Channelpedia

PubMed 19208634


Referenced in Channelpedia wiki pages of: none

Automatically associated channels: SK3



Title: Leptin-dependent phosphorylation of PTEN mediates actin restructuring and activation of ATP-sensitive K+ channels.

Authors: Ke Ning, Lisa C Miller, Hilary A Laidlaw, Kenneth R Watterson, Jennifer Gallagher, Calum Sutherland, Michael L J Ashford

Journal, date & volume: J. Biol. Chem., 2009 Apr 3 , 284, 9331-40

PubMed link: http://www.ncbi.nlm.nih.gov/pubmed/19208634

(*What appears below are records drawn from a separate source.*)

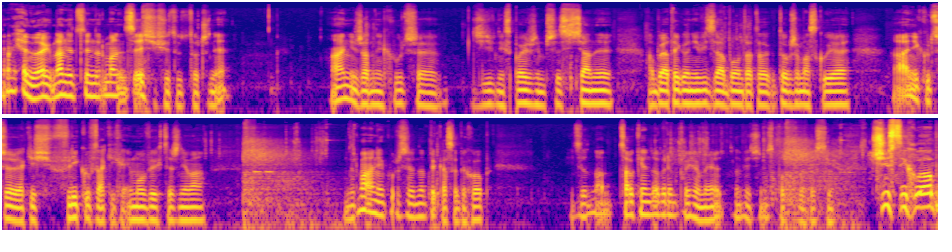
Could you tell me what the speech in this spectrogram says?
No nie, no jak dla mnie tutaj normalny cesik się tu toczy, nie? Ani żadnych, kurczę, dziwnych spojrzeń przez ściany, albo ja tego nie widzę, albo on tak dobrze maskuje. Ani, kurczę, jakichś flików takich aimowych też nie ma. Normalnie, kurczę, no pyka sobie chłop. I to na całkiem dobrym poziomie, no wiecie, no spoko po prostu. Czysty chłop,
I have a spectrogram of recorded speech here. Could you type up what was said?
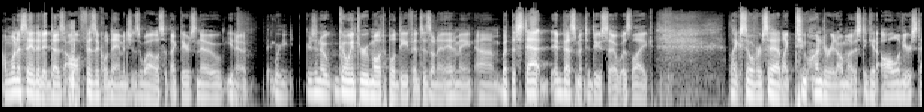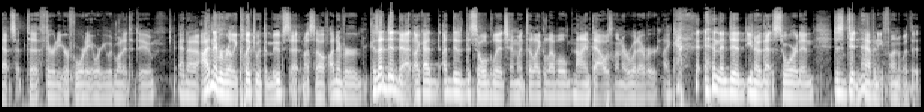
I want to say that it does all physical damage as well. So like there's no you know you, there's no going through multiple defenses on an enemy. Um, but the stat investment to do so was like like Silver said, like 200 almost to get all of your stats up to 30 or 40 where you would want it to do. And uh, I'd never really clicked with the move set myself. I never, because I did that. Like I, I did the soul glitch and went to like level 9,000 or whatever. Like, and then did, you know, that sword and just didn't have any fun with it.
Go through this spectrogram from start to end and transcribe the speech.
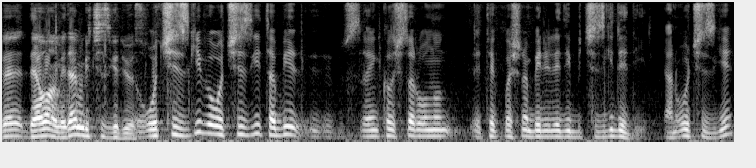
ve devam eden bir çizgi diyorsunuz. O çizgi ve o çizgi tabii e, Sayın Kılıçdaroğlu'nun e, tek başına belirlediği bir çizgi de değil. Yani o çizgi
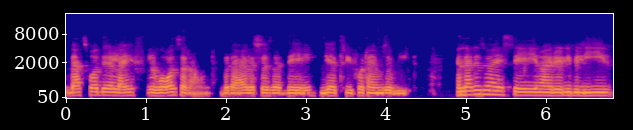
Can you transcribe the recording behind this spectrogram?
that's what their life revolves around the dialysis that they get three, four times a week. And that is why I say, you know, I really believe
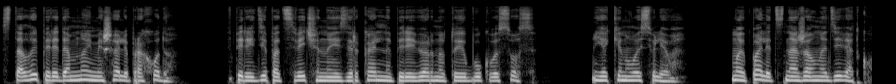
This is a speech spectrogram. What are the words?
Столы передо мной мешали проходу. Впереди подсвеченные зеркально перевернутые буквы СОС. Я кинулась влево. Мой палец нажал на девятку.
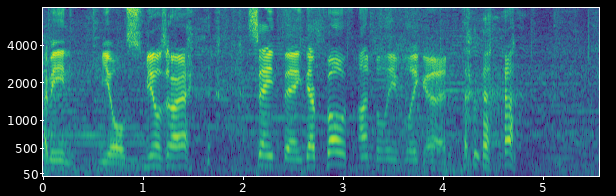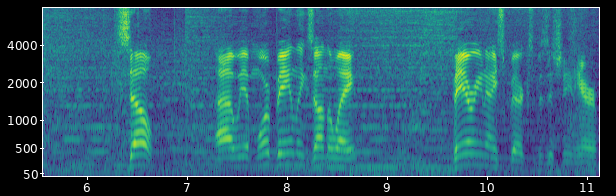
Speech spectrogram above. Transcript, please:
I mean, mules. Mules are Same thing. They're both unbelievably good. so. Uh, we have more Banelings on the way. Very nice barracks positioning here.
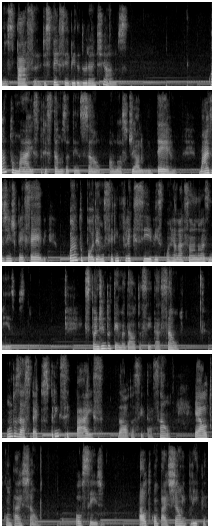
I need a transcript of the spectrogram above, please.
nos passa despercebida durante anos. Quanto mais prestamos atenção ao nosso diálogo interno, mais a gente percebe quanto podemos ser inflexíveis com relação a nós mesmos. Expandindo o tema da autoaceitação, um dos aspectos principais da autoaceitação é a autocompaixão. Ou seja, a autocompaixão implica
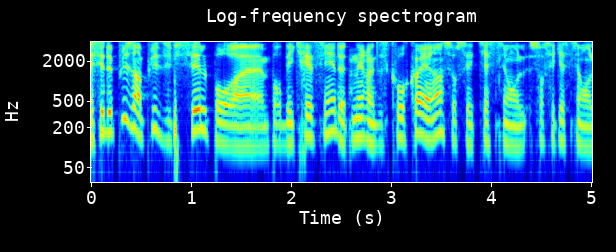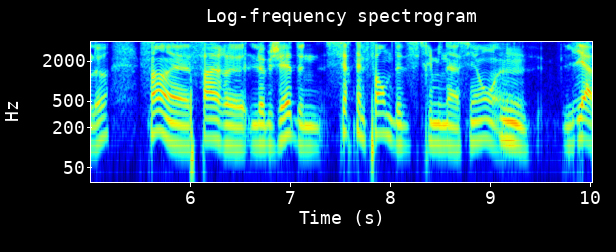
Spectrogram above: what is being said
C'est de plus en plus difficile pour, euh, pour des chrétiens de tenir un discours cohérent sur ces questions sur ces questions-là, sans euh, faire euh, l'objet d'une certaine forme de discrimination hmm liés à,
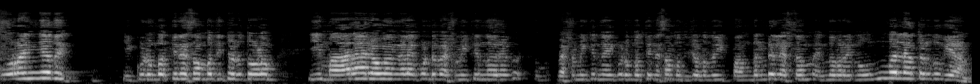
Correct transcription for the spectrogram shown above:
കുറഞ്ഞത്. ഈ കുടുംബത്തിനെ സംബന്ധിച്ചിടത്തോളം ഈ മാരാരോഗങ്ങളെ കൊണ്ട് വിഷമിക്കുന്നവരെ വിഷമിക്കുന്ന ഈ കുടുംബത്തിനെ സംബന്ധിച്ചിടത്തോളം ഈ പന്ത്രണ്ട് ലക്ഷം എന്ന് പറയുന്ന ഒന്നുമല്ലാത്തൊരു തുകയാണ്.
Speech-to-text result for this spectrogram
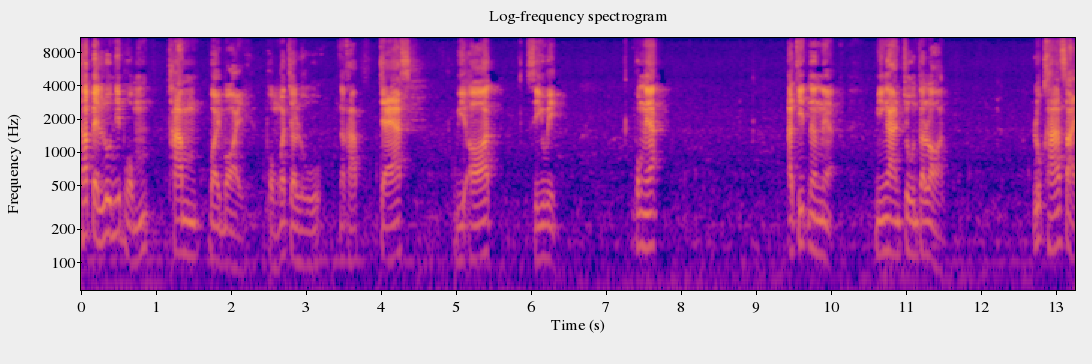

Abstract
Leptin activates multiple signaling pathways in cells, including the phosphatidylinositol 3-kinase pathway, indicating a degree of cross-talk with insulin signaling. The exact mechanisms by which leptin alters this signaling pathway and how it relates to functional outputs are unclear at present. A previous study has established that leptin inhibits the activity of the phosphatase PTEN (phosphatase and tensin homolog deleted on chromosome 10), an important tumor suppressor and modifier of phosphoinositide signaling. In this study we demonstrate that leptin phosphorylates multiple sites on the C-terminal tail of PTEN in hypothalamic and pancreatic beta-cells, an action not replicated by insulin. Inhibitors of the protein kinases CK2 and glycogen synthase kinase 3 (GSK3) block leptin-mediated PTEN phosphorylation. PTEN phosphorylation mutants reveal the critical role these sites play in transmission of the leptin signal to F-actin depolymerization. CK2 and GSK3 inhibitors also prevent leptin-mediated F-actin depolymerization and consequent ATP-sensitive K(+) channel opening. GSK3 kinase activity is inhibited by insulin but not leptin in hypothalamic cells. Both hormones increase N-terminal GSK3 serine phosphorylation, but in hypothalamic cells this action of leptin is transient. Leptin, not insulin, increases GSK3 tyrosine phosphorylation in both cell types. These results demonstrate a significant role for PTEN in leptin signal transmission and identify GSK3 as a potential important signaling node contributing to divergent outputs for these hormones.